Copy out, from the data below, each line in which the word "this" occurs.

[Stored entries]
[Start of section]

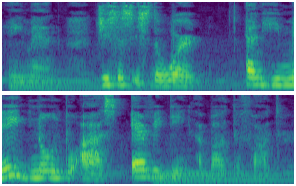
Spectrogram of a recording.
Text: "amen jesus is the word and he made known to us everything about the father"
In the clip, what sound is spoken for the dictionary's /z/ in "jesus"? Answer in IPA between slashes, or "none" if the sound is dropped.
/s/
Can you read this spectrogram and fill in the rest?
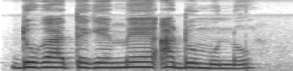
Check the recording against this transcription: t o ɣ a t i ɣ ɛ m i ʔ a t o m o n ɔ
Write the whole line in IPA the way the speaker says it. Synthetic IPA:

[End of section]

_TASK SOLUTION_
Can you read this spectrogram and fill in the rest?
Check the recording against this transcription: t o ɣ a t i ɣ ɛ m i ʔ a t o m o n ɔ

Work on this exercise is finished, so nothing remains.